"Most of them were used to defecate in the open but once they realised that it will not be healthier but also accelerate the growth of crops they were willing to change their daily habits," says Gayen.

These toilets comprise of closed enclosure on a raised platform above two chambers, one in use and one composting that stores excreta.

"It takes roughly five months for pathogen free compost to be produced. To help prevent offensive smell in the toilet, urine diversion is introduced whereby feces and urine are not allowed to mix, as a chemical reaction between the two creates odour," says sanitation expert Jyotirmoy Chakraborty.

The diverted urine is taken to a separate chamber that is used to nourish soils for crop growth while the excreta is used similarly as an organic manure later on after it gets decomposed automatically.

The idea of these ECOSAN toilets was initiated by international NGO Save the Children and implemented by the Sundarban Social Development Centre.
Housewife Tukumani Sahu says she is happy that the productivity of crops in her kitchen garden would increase with the new toilets.

Moreover, only about a litre of water is needed for ablution in ECOSAN compost toilet as against 4 to 5 litres in the conventional toilets.

Farmers recall how after the 2009 Aila cyclone the traditional toilets were rendered dysfunctional as the entire village went under water.

"There was a massive outbreak of water-borne diseases during that time.
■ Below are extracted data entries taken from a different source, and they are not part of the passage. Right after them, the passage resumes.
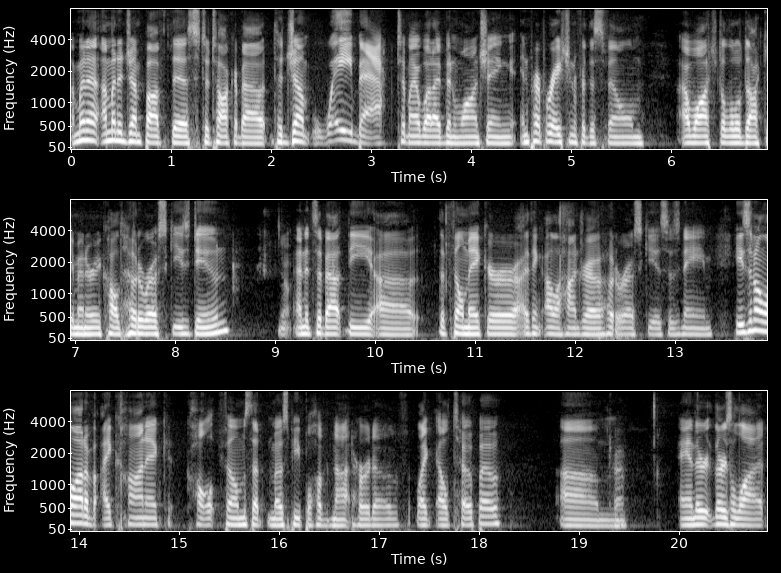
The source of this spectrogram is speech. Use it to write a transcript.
I'm gonna I'm gonna jump off this to talk about to jump way back to my what I've been watching in preparation for this film. I watched a little documentary called Jodorowsky's Dune, and it's about the uh, the filmmaker. I think Alejandro Jodorowsky is his name. He's in a lot of iconic cult films that most people have not heard of, like El Topo. Um, Okay. And there, there's a lot.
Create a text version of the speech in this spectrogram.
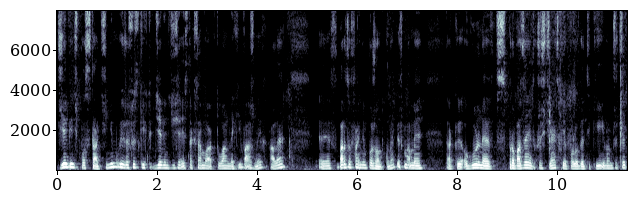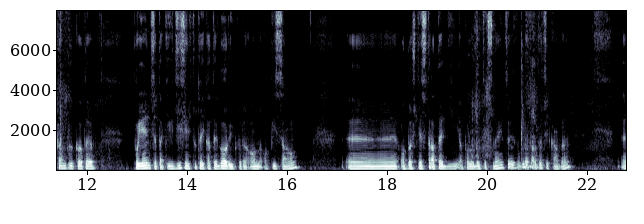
dziewięć postaci. Nie mówię, że wszystkich tych dziewięć dzisiaj jest tak samo aktualnych i ważnych, ale y, w bardzo fajnym porządku. Najpierw mamy takie ogólne sprowadzenie do chrześcijańskiej apologetyki i Wam przeczytam tylko te pojęcia, takich 10 tutaj kategorii, które on opisał yy, odnośnie strategii apologetycznej, co jest w ogóle bardzo ciekawe. Yy,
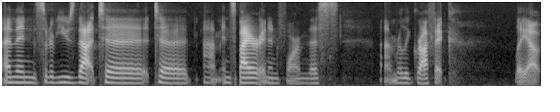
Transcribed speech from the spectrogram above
And then sort of used that to, to um, inspire and inform this um, really graphic layout.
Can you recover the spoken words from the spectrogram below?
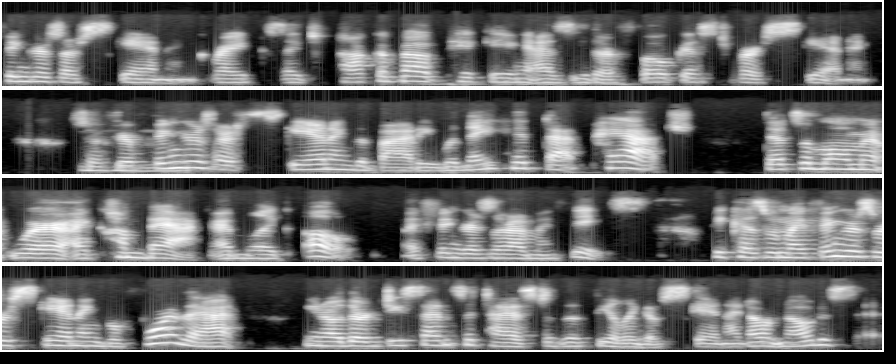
fingers are scanning, right? Because I talk about picking as either focused versus scanning. So mm-hmm. if your mm-hmm. fingers are scanning the body, when they hit that patch, that's a moment where I come back. I'm like, oh, my fingers are on my face. Because when my fingers were scanning before that, you know, they're desensitized to the feeling of skin. I don't notice it.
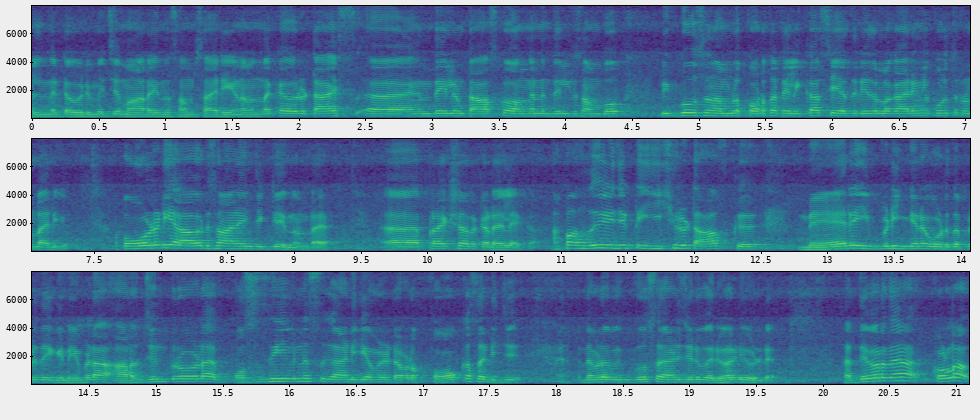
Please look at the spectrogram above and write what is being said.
എന്നിട്ട് ഒരുമിച്ച് മാറി നിന്ന് സംസാരിക്കണം എന്നൊക്കെ ഒരു ടാസ്ക് എന്തെങ്കിലും ടാസ്കോ അങ്ങനെ എന്തെങ്കിലും സംഭവം ബിഗ് ബോസ് നമ്മൾ പുറത്ത് ടെലികാസ്റ്റ് ചെയ്യാത്ത രീതിയിലുള്ള കാര്യങ്ങൾ കൊടുത്തിട്ടുണ്ടായിരിക്കും. അപ്പോൾ ഓൾറെഡി ആ ഒരു സാധനം ഇഞ്ചെക്ട് ചെയ്യുന്നുണ്ട് പ്രേക്ഷകർക്കിടയിലേക്ക്. അപ്പോൾ അത് കഴിഞ്ഞിട്ട് ഈ ഒരു ടാസ്ക് നേരെ ഇവിടെ ഇങ്ങനെ കൊടുത്തപ്പോഴത്തേക്കിന് ഇവിടെ അർജുൻ ബ്രോയുടെ പൊസസീവ്നെസ് കാണിക്കാൻ വേണ്ടിയിട്ട് അവിടെ ഫോക്കസ് അടിച്ച് നമ്മുടെ ബിഗ് ബോസ് കാണിച്ചൊരു പരിപാടിയുണ്ട്. സത്യം പറഞ്ഞാൽ കൊള്ളാം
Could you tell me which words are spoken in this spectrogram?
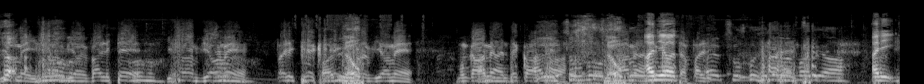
위험해. 이 사람 위험해. 빨리 떼. 이 사람 위험해. 빨리 떼. 이 사람 위험해. 뭔가 하면 안 될 것 같아. 아니, 아니요. 빨리. 아, 저도 해달란 말이야. 아니.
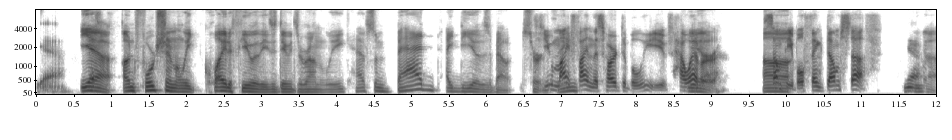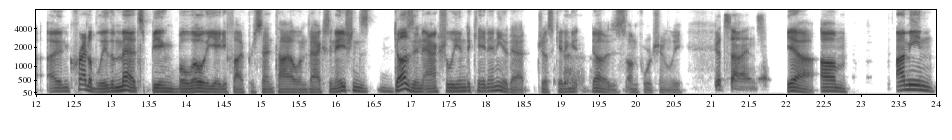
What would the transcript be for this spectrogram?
Yeah. Yeah. Unfortunately, quite a few of these dudes around the league have some bad ideas about certain. You things. might find this hard to believe. However, yeah. some uh, people think dumb stuff. Yeah. Uh, incredibly, the Mets being below the 85 percentile in vaccinations doesn't actually indicate any of that. Just kidding, it does, unfortunately. Good signs. Yeah. Um, I mean,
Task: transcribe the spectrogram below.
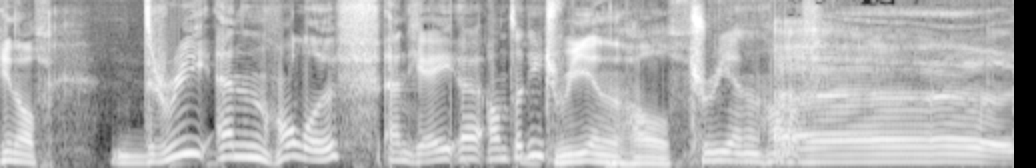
3,5. Drie en een half. En jij, eh, Anthony? Three and a half. Drie en een half. Eh,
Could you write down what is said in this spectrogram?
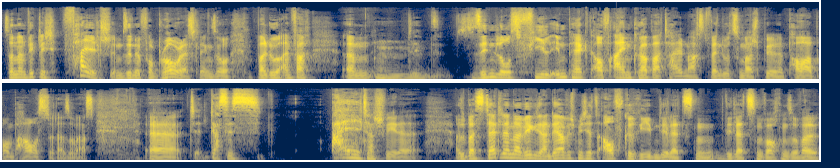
sondern wirklich falsch im Sinne von Pro Wrestling so, weil du einfach ähm, mhm. sinnlos viel Impact auf einen Körperteil machst, wenn du zum Beispiel eine Powerbomb haust oder sowas. Äh, das ist alter Schwede. Also bei Statlander wirklich, an der habe ich mich jetzt aufgerieben die letzten die letzten Wochen so, weil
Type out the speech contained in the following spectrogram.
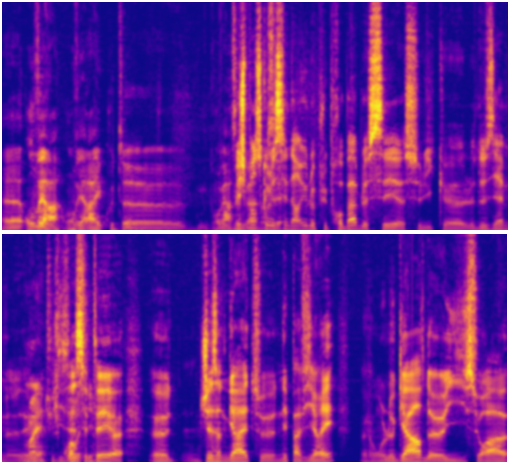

Water was contaminated due to these pit toilets," says Prof Barun Kanjilal of Indian Institute of Health Management Research (IIHMR).

Even now most of the villagers either defecate in the open or use leech pit toilets.
Dr Samiran Panda of the city-based National Institute of Cholera and Enteric Diseases (NICED) warns that in the Sundarbans where floods are common, both options are risky.

Open defecation provides breeding ground for parasites and transmission of various vector-borne diseases while pit toilets gets submerged during floods leading to water contamination.

Diseases such as diarrhea, kala-azar, typhoid, etc, are common here as a result.

According to India Human Development Report 2011, brought out by Institute of Applied Manpower Research of the Planning Commission, about half of Indian households lack access to sanitation facilities resulting in outbreak of diseases like diarrhoea, cholera and typhoid.